In the short term, however, some are alleging there's been an increase in the number of racially motivated crimes across the country since the vote:

 

Muslim Council of Britain Secretary General Dr Shuja Shafi told CNN that hate crimes are being committed at an alarming rate:

“We are witnessing the shocking extent of this with reports around the country of hate speech and minorities being targeted.”

One Briton came up with a bizarre idea in order to show solidarity with the nation's immigrant population.

A Twitter user started a movement to wear safety pins that has caught steam and gone viral across the country, and now, the world.

The 30-year-old, who is named Allison, spoke to CNN about the reasoning behind the new trend:

"There's a woman in a hijab, she gets on the bus and there's an empty seat.

She sees that there is a person wearing a safety pin sitting next to it (and) she just knows that she can sit there and they will not hassle her.

“This is just a quiet way to show, 'Hey it's fine, I'm with you.'”

Folks all over Twitter have begun tweeting in solidarity with the #safetypin movement.

However, many people think the idea is unhelpful, at best, and condescending, at worst.

These people even include Englishman Piers Morgan.

For her part, however, the hashtag's creator agrees that wearing the safety pin can be seen as patronizing, if it isn't paired with some other helpful action:

“I completely agree. It is patronizing if you just wear the pin and think you've done your job.”

"If you're going to wear the safety pin, you've got to back it up.

So if you put it on, you are pledging to support people and to intervene and report if you see incidences of racial or xenophobic abuse."

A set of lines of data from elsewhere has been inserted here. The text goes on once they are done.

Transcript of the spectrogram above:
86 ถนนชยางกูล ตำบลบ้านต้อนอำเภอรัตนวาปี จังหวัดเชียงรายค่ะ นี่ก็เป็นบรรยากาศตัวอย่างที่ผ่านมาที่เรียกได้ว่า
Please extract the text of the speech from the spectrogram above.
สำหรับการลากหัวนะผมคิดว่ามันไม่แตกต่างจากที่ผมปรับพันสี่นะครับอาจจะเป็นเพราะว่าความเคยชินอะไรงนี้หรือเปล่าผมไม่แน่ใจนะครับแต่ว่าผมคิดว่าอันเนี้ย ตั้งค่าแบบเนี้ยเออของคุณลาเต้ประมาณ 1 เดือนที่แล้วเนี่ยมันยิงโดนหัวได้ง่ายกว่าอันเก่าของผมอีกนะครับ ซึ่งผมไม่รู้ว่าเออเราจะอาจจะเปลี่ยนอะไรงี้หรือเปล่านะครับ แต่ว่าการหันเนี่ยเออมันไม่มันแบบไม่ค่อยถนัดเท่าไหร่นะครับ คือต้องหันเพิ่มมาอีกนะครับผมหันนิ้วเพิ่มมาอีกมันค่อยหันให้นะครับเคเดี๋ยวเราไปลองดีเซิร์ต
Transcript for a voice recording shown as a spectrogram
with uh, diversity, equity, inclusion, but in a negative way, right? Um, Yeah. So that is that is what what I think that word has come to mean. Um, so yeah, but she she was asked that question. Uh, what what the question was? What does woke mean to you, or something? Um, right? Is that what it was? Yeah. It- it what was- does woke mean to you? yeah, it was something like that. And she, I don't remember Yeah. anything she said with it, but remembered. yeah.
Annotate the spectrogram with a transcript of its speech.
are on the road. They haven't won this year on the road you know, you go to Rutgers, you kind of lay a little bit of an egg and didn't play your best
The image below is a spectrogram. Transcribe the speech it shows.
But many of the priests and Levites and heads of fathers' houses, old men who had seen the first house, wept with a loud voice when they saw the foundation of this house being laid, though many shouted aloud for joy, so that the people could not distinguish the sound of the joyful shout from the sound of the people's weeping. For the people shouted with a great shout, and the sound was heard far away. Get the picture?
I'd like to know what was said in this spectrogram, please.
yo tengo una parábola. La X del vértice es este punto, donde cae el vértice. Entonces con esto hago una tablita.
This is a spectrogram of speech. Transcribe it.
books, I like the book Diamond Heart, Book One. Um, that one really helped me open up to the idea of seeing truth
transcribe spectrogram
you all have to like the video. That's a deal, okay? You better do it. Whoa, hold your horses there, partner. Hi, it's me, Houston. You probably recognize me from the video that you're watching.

Since Britain voted to leave, there's been a fierce global debate raging about the decision. Some analysts have even begun pondering how the vote might be reversed.